Not having the right camera equipment for the conditions I was going to be in: low light, no flash, fast movement, and not having the skill required to create art and capture the energy of the moment, basically made me want to throw my camera against the arena floor and walk out.
I usually enjoy photography, but for some reason today, I just want to give up on it. I wasn’t able to come out of the event with pictures that made me feel happy, and that I had captured the energy of the event.
Even buying better equipment, I know it will only help a little. My cousin, Mark, and my old co-worker, Jeremy, both have more artistic skill with their cameras, which only helps fuel my frustration.
Sometimes, I just don’t feel like I excel at anything and I’m reminded of what I heard from an expert in my field, “why do people waste so much time, trying to be good at things they have no skill or talent in?” I’m paraphrasing of course, but the message was that we should focus on the things we are good at, and accept that we can’t be good at everything we are interested in.
I just don’t know what to do then because I have no passion left for the things I’m good at, and I’m frustrated with the things I’m passionate about.
6 responses to “Lack of Camera Equipment and Skill”

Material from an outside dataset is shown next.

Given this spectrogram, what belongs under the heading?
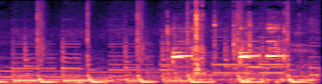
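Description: An embroidery machine stitches a tack-down and cut line on a quilt block piece, giving a steady close mechanical whir with fast repeating needle ticks and a continuous motor hum throughout.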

Personally, I think you’re too hard on yourself. I’m crappy at photography too, and I don’t have the equipment, but I still love it and still do it as often as I can. Are you looking to eventually make money from it? Then maybe you’ve a right to be frustrated. But if it’s just a hobby have fun with it and let it flow instead of worrying about all of the technical mumbo jumbo. That comes with time and a lot of experience. Maybe bring someone with you on these photo shoots so you can exchange ideas / equipment ideas with someone.
I just want to feel like an expert at something. In the top 10-20% at doing something… I don’t want to turn my hobby into something I get paid for (as that’s ruined my love for writing, programming, and computers). It is just hard not to compare myself to my cousin who started after me, but just seems to have a knack for it.
David, stop pouting! I agree with Stephanie..you are too much a perfectionist! I looked at your shots and they looked great to me..nice colour, you caught the movement of the dancers without blur..looked good…your header pic is beautifully artistic and I love the ones of the water. You are still developing (get it 😉 your talent and that takes time…Next time you are in an arena you’ll know what to expect…so don’t be so impatient and be glad you don’t have to pay for film like back in my day!!
Hope you were able to enjoy some of the Festival..looks like a fun time.
PS. He may be losing a bit of hair but Jer is not ‘old’ 🙂
Jer is definitely “old” lol. It was definitely interesting hearing the African drums. Out of everything I saw, I enjoyed that the most.
Just hang in there David! I don’t believe it’s so much that we shouldn’t “waste time” at things we are not “good” at – I think it takes time and practice to be good at the things we are interested in! Embrace patience – it will be a good lesson learned!
Sometimes it’s okay to not be an expert at any one specific thing. I’m a generalist. I’m good at lots of things, but I don’t think I qualify as an expert at anything other than napping.
What I am quite good at is figuring things out – and I suspect you are the same. That’s what your expertise is; methinks.
If you’re concerned that not having the right equipment, I’d like to share that my absolute favourite photos that I’ve taken were taken with either a $20 Vivitar camera or Kodak disposable cameras.
Perhaps instead of focusing on more gear, try focusing on learning what the gear you have can do. Perhaps think about taking some classes to learn more.